ASSIGNED TASK
Give the line with "I want this" again, along with every line below it to the end of the records, word for word.

RECORDS FOR THE TASK

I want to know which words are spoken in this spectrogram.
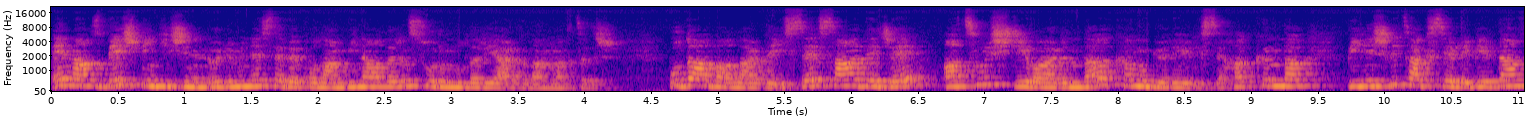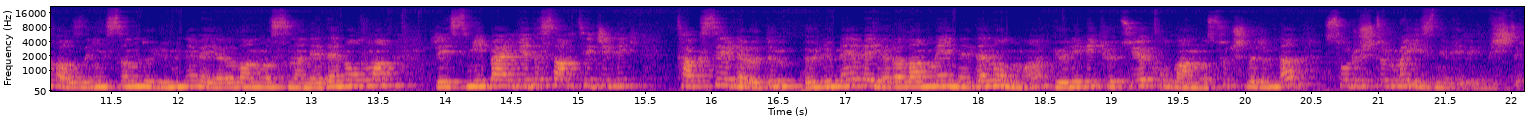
en az 5000 kişinin ölümüne sebep olan binaların sorumluları yargılanmaktadır. Bu davalarda ise sadece 60 civarında kamu görevlisi hakkında bilinçli taksirle birden fazla insanın ölümüne ve yaralanmasına neden olma, resmi belgede sahtecilik, taksirle ödüm, ölüme ve yaralanmaya neden olma, görevi kötüye kullanma suçlarında soruşturma izni verilmiştir.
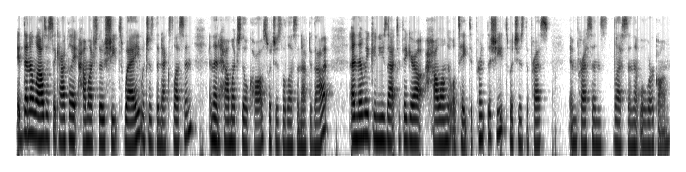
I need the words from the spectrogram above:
It then allows us to calculate how much those sheets weigh, which is the next lesson, and then how much they'll cost, which is the lesson after that. And then we can use that to figure out how long it will take to print the sheets, which is the press impressions lesson that we'll work on.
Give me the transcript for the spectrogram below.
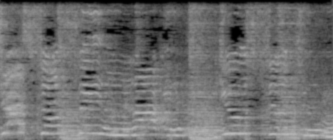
just don't feel like it used to do.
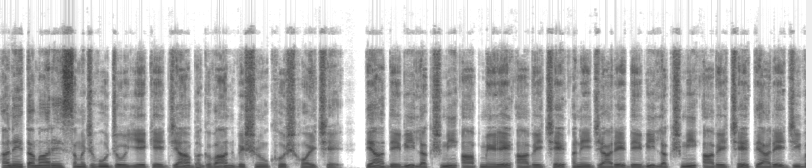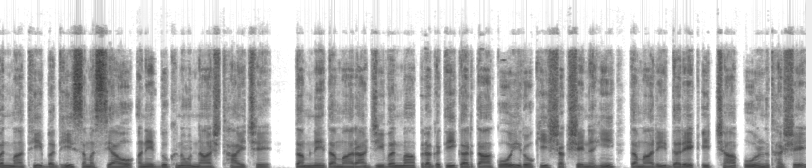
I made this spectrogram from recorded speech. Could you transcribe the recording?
અને તમારે સમજવું જોઈએ કે જ્યાં ભગવાન વિષ્ણુ ખુશ હોય છે, ત્યાં દેવી લક્ષ્મી આપમેળે આવે છે અને જ્યારે દેવી લક્ષ્મી આવે છે ત્યારે જીવનમાંથી બધી સમસ્યાઓ અને દુઃખનો નાશ થાય છે. તમને તમારા જીવનમાં પ્રગતિ કરતા કોઈ રોકી શકશે નહીં, તમારી દરેક ઈચ્છા પૂર્ણ થશે,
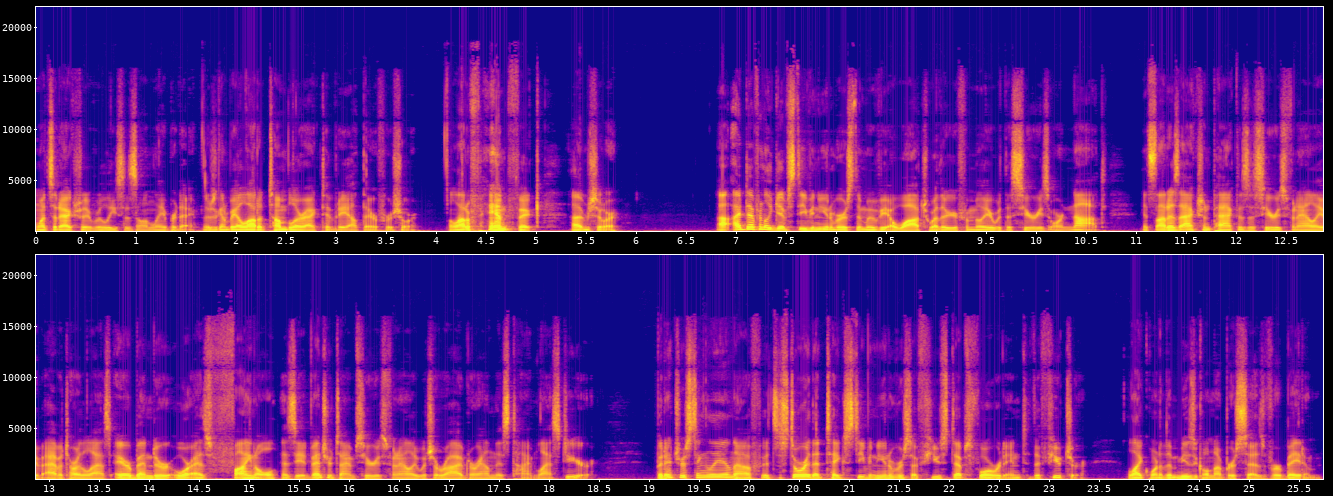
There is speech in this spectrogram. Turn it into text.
once it actually releases on Labor Day. There's going to be a lot of Tumblr activity out there for sure. A lot of fanfic, I'm sure. Uh, I'd definitely give Steven Universe the movie a watch whether you're familiar with the series or not. It's not as action packed as the series finale of Avatar The Last Airbender or as final as the Adventure Time series finale, which arrived around this time last year. But interestingly enough, it's a story that takes Steven Universe a few steps forward into the future, like one of the musical numbers says verbatim.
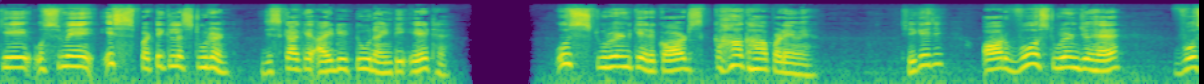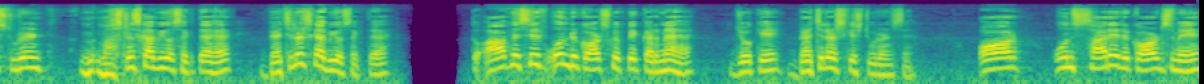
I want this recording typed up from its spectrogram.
کہ اس میں اس پرٹیکولر اسٹوڈنٹ جس کا کہ I D two ninety eight ہے، اس اسٹوڈنٹ کے ریکارڈس کہاں کہاں پڑے ہوئے ہیں؟ ٹھیک ہے جی؟ اور وہ اسٹوڈنٹ جو ہے، وہ اسٹوڈنٹ ماسٹرس کا بھی ہو سکتا ہے بیچلرس کا بھی ہو سکتا ہے۔ تو آپ نے صرف ان ریکارڈس کو پک کرنا ہے جو کہ بیچلرس کے اسٹوڈینٹس ہیں۔ اور ان سارے ریکارڈس میں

RESPONSE AREA
I want this recording typed up from its spectrogram.
کہ اس میں اس پرٹیکولر اسٹوڈنٹ جس کا کہ I D two ninety eight ہے، اس اسٹوڈنٹ کے ریکارڈس کہاں کہاں پڑے ہوئے ہیں؟ ٹھیک ہے جی؟ اور وہ اسٹوڈنٹ جو ہے، وہ اسٹوڈنٹ ماسٹرس کا بھی ہو سکتا ہے بیچلرس کا بھی ہو سکتا ہے۔ تو آپ نے صرف ان ریکارڈس کو پک کرنا ہے جو کہ بیچلرس کے اسٹوڈینٹس ہیں۔ اور ان سارے ریکارڈس میں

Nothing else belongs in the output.